Aerial predators want to come in and assess the situation for their safety before dive-bombing into a fenced-in area to stay long enough to have an entire meal. They will seek a high location to perch and study the layout, dive zones, poultry movement, human visits, and nighttime habits for days before making a move on its prey.
Once you have your electric fence established, you can make a perch for your wanna-be dining guests with shocking results. Aerial predators like to perch in areas where they can take flight without their wingtips touching anything. They can damage their flight feathers or make noise, alerting prey that they are coming. Poles are their favorite perches as they can hop off and silently glide in for a kill.

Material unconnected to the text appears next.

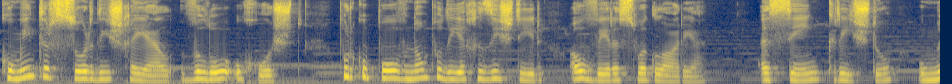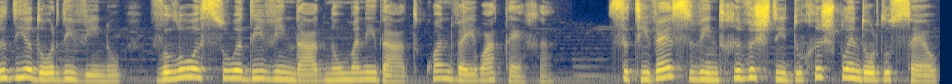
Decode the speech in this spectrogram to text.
Como intercessor de Israel, velou o rosto, porque o povo não podia resistir ao ver a sua glória. Assim, Cristo, o mediador divino, velou a sua divindade na humanidade quando veio à Terra se tivesse vindo revestido do resplendor do céu,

It is illegal to shoot, trap or harm predator birds. The government protects them, and killing them comes with huge fines unless you get a special permit from your local wildlife department after a farm assessment. They will come out and investigate the situation to see if you have done all things possible in your power before issuing a permit. This is a safe and effective method, no different from a hawk or owl trying to fly through your electric poultry netting. Just as the electric fence is used for all kinds of predators to shock them out of your pastures, you can do the same with an elevated perch at your pasture's edge. This method is safer than bird netting over poultry pastures because there is nothing to get caught or tangled in, injuring a bird.
Perches have to be tall enough that the aerial predator can easily perch and swoop down into your pasture. Two-inch PVC pipes with a thin board zip-tied to the top and slid over a T-post work very well. Flag poles with a plastic platform attached to the top and small trimmed trees affixed to T-posts work too. Short poles with any obstructions in the "swoop-in zone" will not work.
Using cable holders, make a stretch of two bare wires at least 4 inches apart. Cable holders keep the wire from grounding out on moisture in the wood, which weakens the zap. The space between the bare wires protects small songbirds from getting shocked. I used electrician tape to cover the screws in the cable holders also to prevent grounding to the wood. Attach an insulated wire to each bare wire on the cable holders and run the two insulated wires down the pole. Attach one insulated wire to the electric fence and ground the other wire. I used the T-post as my electrical ground. If you aren't using a T-post, a rebar ground rod will work. This completes the circuit at the top of the pole when both bare wires are touched by large bird feet. Your pole must be solid and not wiggle in the wind.
An aerial predator only comes in with one goal in mind: hunt your pasture and eat. As soon as the bird perches, it gets zapped for just thinking about dining in your field. It instantly knows that this isn't a safe place to hunt or eat and will not return for a second attempt due to the extremely negative response. The shock will not harm the bird as my fence is shock-safe for baby chicks and baby ducklings only a week old. I use several of these PVC poles, especially near wooded areas. They work on hawks, falcons, ow